Barcelona-based Rita Puig-Serra Costa and Dani Pujalte first met when they were four in primary school. Dani, who originally studied law before shifting to photography, notes that their close friendship began during this time, before blooming organically into a relationship in their 20s. “I don’t know how but we started to be more than friends and we started a relationship. We moved in together,” Dani says. Rita, who studied comparative literature, took an interest in photography that started during this period of cohabitation, seeing Dani work on his personal projects, 13000 Bouches du Rhône and Cultural Containers.
“Since I started taking pictures, my family has been the centre of my projects,” says Rita. Her first project, Santa Memòria, is about her grandmother while the second, Where Mimosa Bloom, was about her mother. Their creative collaboration began when Dani helped with this second project. “Dani helped me a lot: it was my first project, and I was still learning the techniques while progressing in the project. Dani was my partner and my teacher,” she notes.
The way they work together is organic, weaving off separately and coming back together to work on common themes, noting that the process was the same for each of their collaborative projects. “It happens really naturally. Suddenly we start shooting, talking with people. We take pictures separately, and suddenly we see something and we know that we need to work on this shoot together to make it better,” Dani says. “I guess it’s not just about photography, we’ve known each other since we were four years old. It’s something that just happens,” he continues.
After Rita published Where Mimosa Bloom, the two started to face uncertainty in the latter end of their 20s. “We were almost 30 and we felt really worried about the future,” Rita says. To deal with this pivotal moment, the two left their jobs to travel and start a personal project for six months, which was how long they would last with the money they had saved up.

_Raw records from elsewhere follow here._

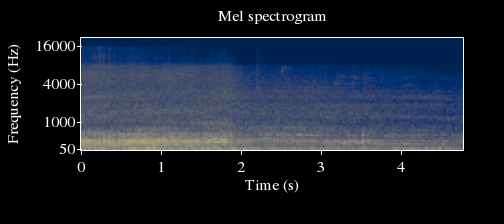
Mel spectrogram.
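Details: Yamaha YZ250 two-stroke (270cc/250cc) motocross bike on break-in street ride after full engine rebuild (bottom end, transmission, bearings, clutch, power valve): crisp revving up through gears then easing off, clean even note, no clunks or rattles; healthy.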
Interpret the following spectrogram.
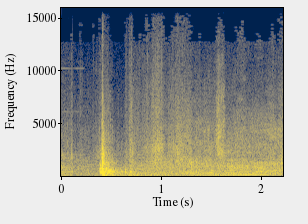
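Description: A car door, the front door of a Maruti Suzuki Ertiga MPV, shut once with a single sharp slam under half a second in, over steady outdoor background noise.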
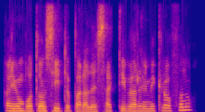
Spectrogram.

“We first thought it would be interesting to portray people around our age and ask them how they felt about the future,” says Rita, talking about what they initially chose to photograph. “I remember we were really obsessed about the project, talking about it 24 hours a day.” From these interviews emerged three thematic axes: linear time that moves forward, cyclical time in which things are repeated, and luck that breaks away these two moments, concepts that recur in the final form of the project.
“In the middle of the trip, while we were in Flores, we found a title: Good Luck with the Future. We thought it was perfect for the project because it combined the concepts of ‘future’ and ‘luck’,” two themes that they were specifically dealing with, Rita describes. “We also thought that Good Luck with the Future was a kind of nice farewell from the people we were meeting and interviewing,” she continues.

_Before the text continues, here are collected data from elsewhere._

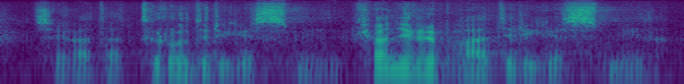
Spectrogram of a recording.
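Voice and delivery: humbly smooth it over with the client; gently deferential sorry; polite apology. Retold or imitated. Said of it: "그러면서 정중하게 해서".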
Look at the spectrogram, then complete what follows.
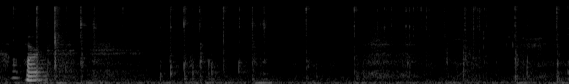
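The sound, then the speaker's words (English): Fairly quiet keyboard typing done with one hand: a steady patter of uneven clicks and taps running throughout, with a short vocal sound near the start. “I'm typing with one hand right now, so it's, you know.”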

Their project and travels took them on a memorable adventure: shooting the reproductions of tourist attractions at Window of the World in Shenzen, taking endless notes while riding motorbikes in Flores, gatecrashing the Foxconn complex in China to take discreet portraits of the workers, and photographing the moon at an observatory in Barcelona, the image that closes the project. Somehow, the intriguing photographs we are presented with in Good Luck with the Future feels a sliver of what Dani and Rita saw during their trip. It seems like there are unspoken secrets between these images, many untold experiences perhaps, but only because there is too much to tell.
But with so many things to see and people to meet, they found that they had to return to their inner selves – the self that they wanted to examine through this project. “We were focusing on the outside, and not really in our interior,” says Rita. After seven years together, the couple broke up a few months after returning to Barcelona. “Without realising it, the trip has been a kind of goodbye, and Good Luck with the Future was, in fact, a farewell between the two of us.”
The two still talk and share thoughts on ideas and life in general, although they took a break from working together to focus on their individual practices. Dani is currently working on a project in Dakar while Rita is focusing on an introspective family project. Dani concludes: “I never felt like we stopped working together cause even if the project is from one of us, we are both really engaged in each other’s projects.”
After reflecting on their separation, they scrapped the portraits and interviews. The two continued working on the project separately, with Dani heading to Senegal, Brazil and Menorca and Rita to Greece, Lanzarote, Fuerteventura and Mallorca. What came out of it is a melancholic reflection of time and existence, which was also compiled into a publication. The project that started on a cosmic scale with a diagram of spacetime zooms in and in, eventually becoming an intensely personal one.
About the Author
Alif joined It's Nice That as an editorial assistant from September to December 2019 after completing an MA in Digital Media at Goldsmiths, University of London. His writing often looks at the impact of art and technology on society.